      And this is not necessarily a bad thing (apart from the lousy acting by Ralston),
      as the movie is highly entertaining. So, if you just turn off your brain and enjoy, this is a terrific film.
      I particularly love seeing Oliver Hardy playing a rare supporting actor role very late in his career.
      Is he believable? Not in the least.
      But, he's funny and quite the sidekick to John Wayne
      . The plot, such as it is, involves Wayne falling for Cajun Ralston (a Swedish actress playing a Creole woman?!)
      and getting into a wide variety of scraps along the way.
      Not much more to it than that but it is so much fun, who cares?!
      Best Wishes
      Keith
      London- England

      The post was edited 4 times, last by ethanedwards ().

    • Hi

      This was one of the first John Wayne films I ever remember seeing I must have been about eight or nine when it came second time around at the Shaftsbury our local 'flea pit' (although thats not quite as bad as that but they never showed new pictures only second or third time around films).

      Mostly I remember the finale with all the Kentuckians in the wagons coming to the aid of the homesteaders and Oliver Hardy and his trumpet. It was and still is a great film.

      Regards

      Arthur
      Walk Tall - Talk Low
    • Re: The Fighting Kentuckian (1949)

      Hi Mike

      Hope this answers it

      Originally Posted by ethanedwards

      The weakest casting was that of Vera Hruba Ralston, the Czech skater,,
      who's only claim to fame, is that she was the REPUBLIC bosses, moll!!!
      She had trouble speaking English, and couldn't act, to save the ice melting!!
      She made 12 films for REPUBLIC and the only ones that made a profit,
      were, the ones she made with, Duke.
      Duke said,
      Yates made me use Vera Hruba,...I've always been mad at Yates about this,
      because we lost the chance to have one damn fine movie.
      Author: planktonrules from Bradenton, Florida, from IMDb
      This movie is pure Republic Pictures B-movie all the way, with relatively low production values,
      Very Ralston (girlfriend of the CEO) and lots of action.
      And this is not necessarily a bad thing (apart from the lousy acting by Ralston),
      as the movie is highly entertaining. So, if you just turn off your brain and enjoy, this is a terrific film.
      I particularly love seeing Oliver Hardy playing a rare supporting actor role very late in his career. Is he believable? Not in the least.
      But, he's funny and quite the sidekick to John Wayne
      Best Wishes
      Keith
      London- England
    • Re: The Fighting Kentuckian (1949)

      Mike,

      He sure did!!
      They married in March 1952,
      and it lasted until February 1966 (His death)

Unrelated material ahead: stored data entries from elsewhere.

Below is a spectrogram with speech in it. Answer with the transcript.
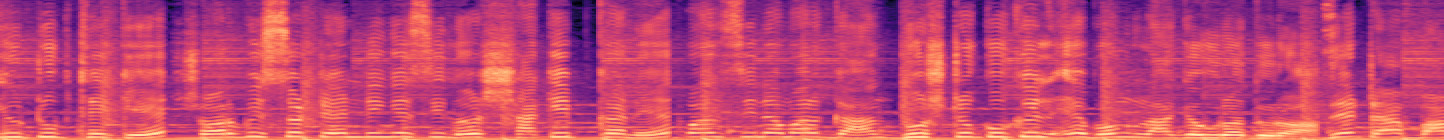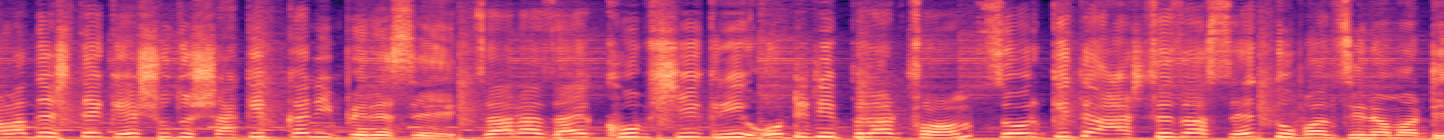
ইউটিউব থেকে সর্বোচ্চ ট্রেন্ডিং এ ছিল সাকিব খানের সিনেমার গান দুষ্ট কুকিল এবং লাগে উড়াদুরা যেটা বাংলাদেশ থেকে শুধু সাকিব খানই পেরেছে। জানা যায়, খুব শীঘ্রই ওটিটি প্ল্যাটফর্ম চরকিতে আসতে যাচ্ছে তুফান সিনেমাটি।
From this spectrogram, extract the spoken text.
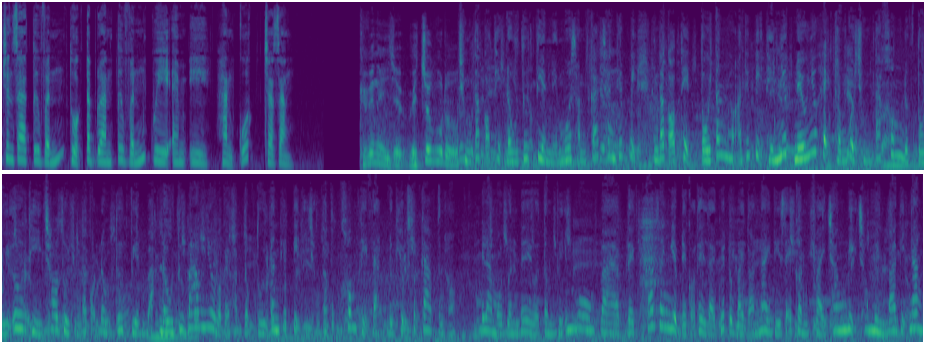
chuyên gia tư vấn thuộc Tập đoàn Tư vấn QME Hàn Quốc cho rằng chúng ta có thể đầu tư tiền để mua sắm các trang thiết bị. chúng ta có thể tối tân hóa thiết bị. Thế nhưng nếu như hệ thống của chúng ta không được tối ưu thì cho dù chúng ta có đầu tư tiền và đầu tư bao nhiêu vào cái hoạt động tối tân thiết bị thì chúng ta cũng không thể đạt được hiệu suất cao từ nó. Đây là một vấn đề ở tầm vĩ mô. và để các doanh nghiệp để có thể giải quyết được bài toán này thì sẽ cần phải trang bị cho mình ba kỹ năng.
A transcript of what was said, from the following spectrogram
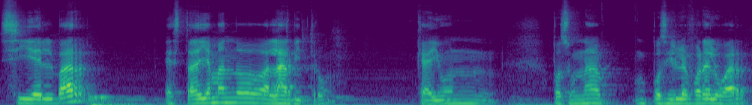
Si el VAR está llamando al árbitro, que hay un, pues una, un posible fuera de lugar,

      She was obviously a better wife than
      she was an actress, and if you read on,
      she wasn't stupid either!

      Ralson is generally conceded to owe her "stardom"
      to being the personal "protege" of Republic Pictures studio head Herbert J. Yates.
      They were married in 1952. Significantly, she "retired" from the screen in 1958,
      the year Yates was deposed as head of the studio.
      They remained married until Yates' death in 1966,
      at which point Ralston inherited half of his $10 million estate.

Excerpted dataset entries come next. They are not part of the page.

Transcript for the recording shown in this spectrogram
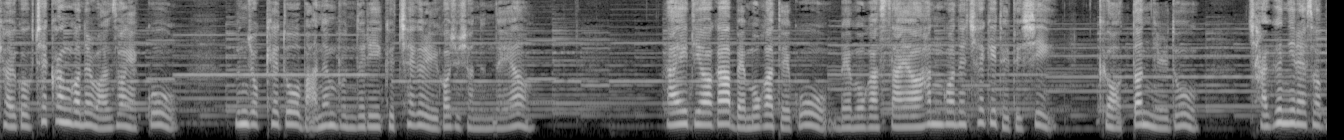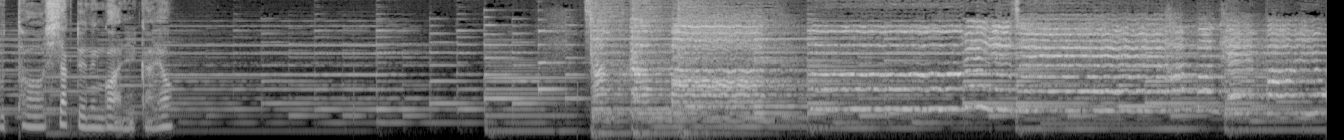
결국 책 한 권을 완성했고, 운 좋게도 많은 분들이 그 책을 읽어주셨는데요. 아이디어가 메모가 되고 메모가 쌓여 한 권의 책이 되듯이 그 어떤 일도 작은 일에서부터 시작되는 거 아닐까요? 잠깐만 우리 이제 한번 해봐요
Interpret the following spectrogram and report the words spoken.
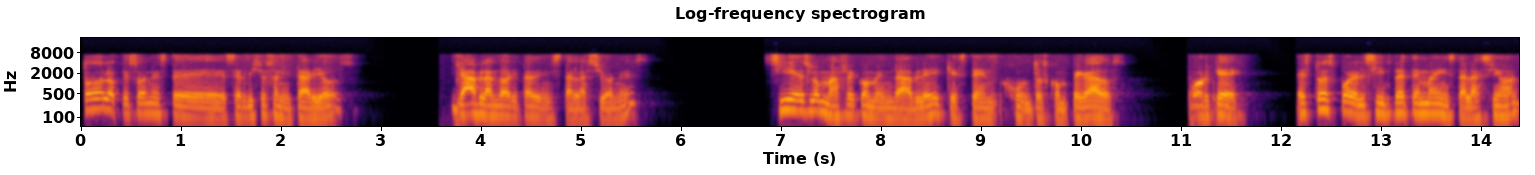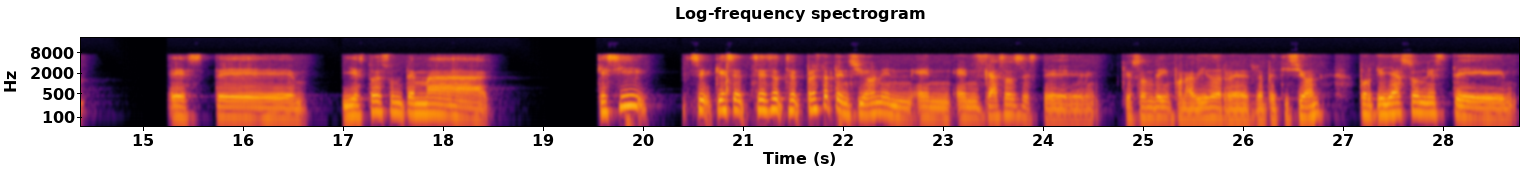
todo lo que son este, servicios sanitarios, ya hablando ahorita de instalaciones, sí es lo más recomendable que estén juntos con pegados. ¿Por qué? Esto es por el simple tema de instalación. Este, y esto es un tema que sí, que se, presta atención en, en, en casos este, que son de Infonavit de repetición, porque ya son este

      IMDb
      Best Wishes
      Keith
      London- England
    • Re: The Fighting Kentuckian (1949)

      Hi

      Here a well known picture of the Duke from The Fighting Kentuckian. I have both the Black and white and colour version of the photograph'


      Regards

      Arthur
      Files
      Walk Tall - Talk Low
    • Re: The Fighting Kentuckian (1949)

      Hi

      Obviously during the 1940s posters came in all shapes and sizes as they do today.

      Wether this is a Britis poster and subject to rationing or not I don't know but it is ceratinly quite plain.

      Regards

      Arthur
      Files
      Walk Tall - Talk Low
    • Re: The Fighting Kentuckian (1949)

      arthurarnell wrote:

      Hi

      Here a well known picture of the Duke from The Fighting Kentuckian. I have both the Black and white and colour version of the photograph'


      Regards

      Arthur




      Good photo that is!Thanks for sharing :wink_smile:
      [SIGPIC][/SIGPIC]